With only about 42 calories in one cup of oyster mushrooms, they are low in calories and high in nutrients. Oyster mushrooms contain significant levels of zinc, iron, potassium, calcium, phosphorus, vitamin C, folic acid, niacin, and vitamins B-1 and B-2.

Oyster mushrooms also have powerful antioxidant and anti-bacterial effects. According to a 1997 study published in the “Journal of Agricultural and Food Chemistry” the active compound benzaldehyde, which reduces bacterial levels can be found on the mushrooms.  And a 2010 study found they have significant antioxidant properties that protect the cells in the body.

Oysters may also provide significant benefits for treating cancer and cholesterol levels. Studies have shown a lowering of cholesterol as a result of eating oyster mushrooms.  As they naturally produce compounds called statins, they may prove to be a better means of lowering “bad” cholesterol from the body than the statin drugs currently prescribed to lower LDL (bad cholesterol), which have many harmful side effects.*
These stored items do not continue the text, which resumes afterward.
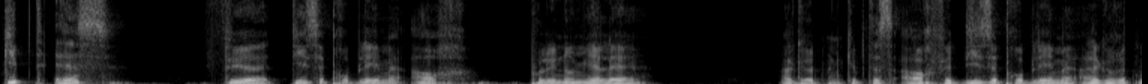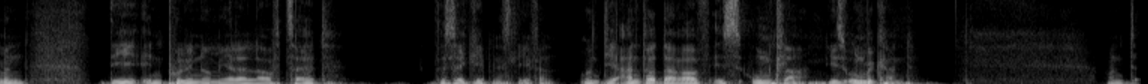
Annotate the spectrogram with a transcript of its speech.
gibt es für diese Probleme auch polynomielle Algorithmen? Gibt es auch für diese Probleme Algorithmen, die in polynomieller Laufzeit das Ergebnis liefern? Und die Antwort darauf ist unklar, die ist unbekannt. Und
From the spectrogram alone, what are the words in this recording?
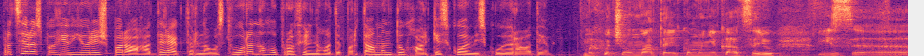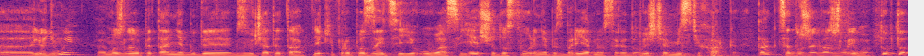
Про це розповів Юрій Шпарага, директор новоствореного профільного департаменту Харківської міської ради. Ми хочемо мати комунікацію із е, людьми. Е, Можливо, питання буде звучати так: які пропозиції у вас є щодо створення безбар'єрного середовища в місті Харкові? Так, це дуже важливо. Тобто,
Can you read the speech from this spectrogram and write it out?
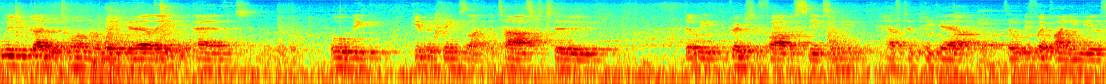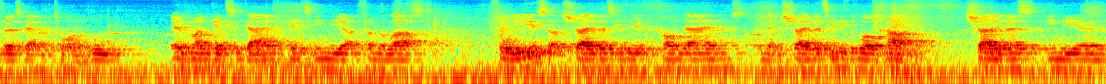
we would go to a tournament a week early, and we'll be given things like a task to. There'll be groups of five or six, and you have to pick out. So if we're playing India the first game of the tournament, we'll, everyone gets a game against India from the last four years. So Australia versus India at the Com Games, and then Australia versus India at the World Cup, Australia versus India and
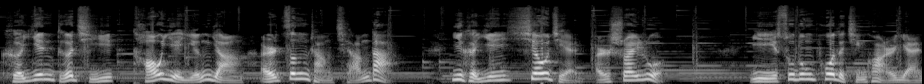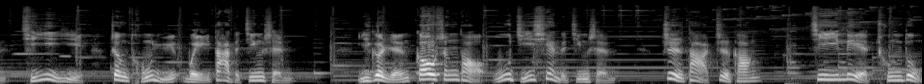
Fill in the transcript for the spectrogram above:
可因得其陶冶营养而增长强大，亦可因消减而衰弱。以苏东坡的情况而言，其意义正同于伟大的精神。一个人高升到无极限的精神，至大至刚，激烈冲动，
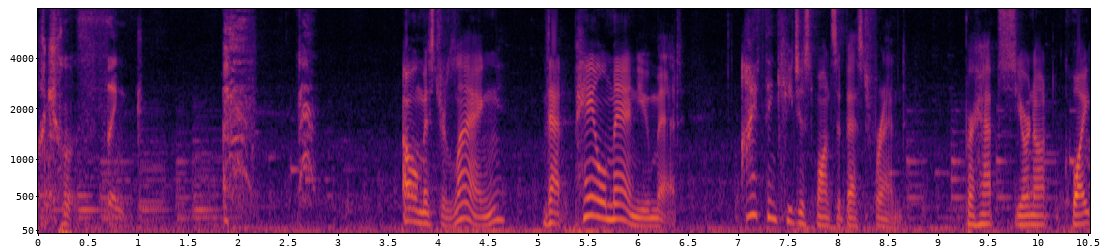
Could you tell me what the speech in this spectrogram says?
I can't think. Oh, Mr. Lang, that pale man you met. I think he just wants a best friend. Perhaps you're not quite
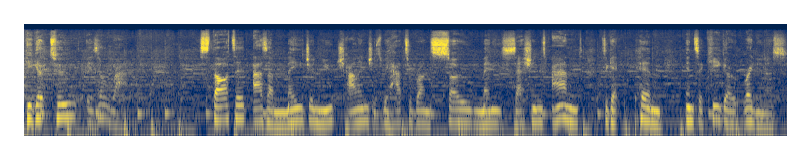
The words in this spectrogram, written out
KeyGoat 2 is a wrap. Started as a major new challenge as we had to run so many sessions and to get Pim into KeyGoat readiness.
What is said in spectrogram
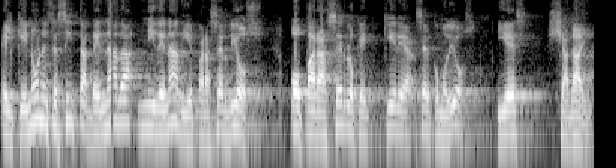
el que no necesita de nada ni de nadie para ser Dios o para hacer lo que quiere hacer como Dios, y es Shaddai.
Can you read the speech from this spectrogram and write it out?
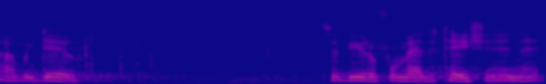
How we do? It's a beautiful meditation, isn't it?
As for cancer, research shows a possible anti-tumor effect from polysaccharides in oysters. A polysaccharide is a complex carbohydrate made up of smaller sugar molecules. Specific polysaccharides, known as beta-D-glucans, are suspected to stimulate the immune system to fight cancer. The beta-D-glucan isolated from oyster mushrooms is called pleuran.*

The Role of Oyster Mushrooms in Environmental Cleanup

Oyster mushrooms are developing a growing role in mycorestoration, meaning the process of using mushrooms to decrease toxins in areas.

They eat through wood, paper, coffee grounds, and even petroleum products. As they naturally grow on hardwoods, which contains carbon-hydrogen bonds similar to those found in oil and pesticides, they secrete enzymes that break down these molecules in toxic chemicals.  Currently an experiment is underway in the San Francisco Bay to see of some of the fuel spilled by a freighter (58,000 gallons) can be removed by oyster mushrooms.

Oysters also pull mercury from the ground into the mushroom itself and potentially break it down. Thus it is possible they could be used for heavy metal cleanup.  (You would not want to eat mushrooms that had been used for this purpose.)


While the uses for oyster mushrooms to reduce elevated LDL cholesterol or cancer, and their uses in environmental cleanup are still being explored, we do know that they are a low calorie, vitamin and nutrient packed flavorful food.  Add them to your diet!

* If you are currently on Statin drugs or undergoing cancer treatment, do not substitute Oyster mushrooms without consulting your medical professional.